In this, the seventh book in Alan Bradley’s Flavia de Luce series, our twelve-year-old detective is sent away to boarding school in 1950s Canada, having been banished from her family home at the end of the previous novel. If you have never read a Flavia mystery before, this is probably not the best place to start; I would recommend reading at least a few of the earlier ones first, particularly the sixth, The Dead in Their Vaulted Arches, so that you will understand the reasons for her banishment and the choice of this particular Canadian school.
Anyway, back to As Chimney Sweepers Come to Dust. Almost as soon as Flavia arrives at Miss Bodycote’s Female Academy in Toronto, she stumbles upon yet another dead body – or rather, this one stumbles upon Flavia when it falls down the chimney in her room, having been dislodged by another girl who has climbed up to hide from a teacher. Why is there a dead body up the chimney? Who is it? Could it be one of the three missing girls who have all disappeared from the Academy over the last year or two? Flavia doesn’t know, but she’s determined to find out!
This is the first book in the series not to be set at Buckshaw, the de Luce ancestral home in the English village of Bishop’s Lacey. I have always found the setting to be part of the charm of these books, so although it was nice to have a change, I did find myself missing Father, Feely, Daffy, Dogger and everyone else from Buckshaw. There are plenty of new characters in this book to take their places – including an enigmatic and intimidating headmistress and a chemistry teacher who has been on trial for murder – but none of them felt as well drawn as the characters in the previous novels.

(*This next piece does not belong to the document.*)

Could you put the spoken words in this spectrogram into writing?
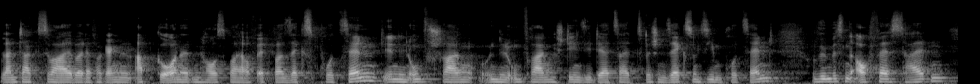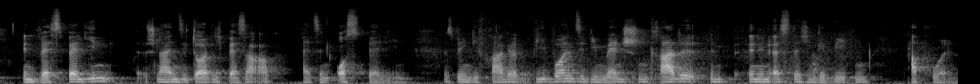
Landtagswahl, bei der vergangenen Abgeordnetenhauswahl auf etwa 6 Prozent. In den Umfragen, in den Umfragen stehen sie derzeit zwischen 6 und 7 Prozent. Und wir müssen auch festhalten, in Westberlin schneiden sie deutlich besser ab als in Ostberlin. Deswegen die Frage, wie wollen Sie die Menschen gerade in, in den östlichen Gebieten abholen?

Still, I always enjoy a school setting because it brings back memories of the school stories I loved as a child, such as Enid Blyton’s Malory Towers and St Clare’s books. Maybe Alan Bradley liked that sort of story too and wanted an opportunity to write one of his own; otherwise I’m not sure I really see the point in moving Flavia out of her usual setting. I had expected the storyline involving the Nide, which was introduced in the last book, to be advanced in this one, but actually we learn very little more about it – and what we do learn just made me more confused!
I was pleased to find that this book had a much stronger mystery element than the previous one and although some parts of the mystery didn’t feel fully resolved at the end, it was nice to see Flavia back to making her lists of suspects and searching for clues. Finally, don’t Alan Bradley’s books have great titles? This one is taken from Shakespeare’s Cymbeline: “Golden lads and girls all must, As chimney-sweepers, come to dust”. The title of the next one, Thrice the Brinded Cat Hath Mew’d, is also Shakespeare-inspired. I’m looking forward to reading it – despite not liking the last two books as much as the earlier ones, I do still enjoy spending time with Flavia!
This is Book #2 for my R.I.P. XII challenge.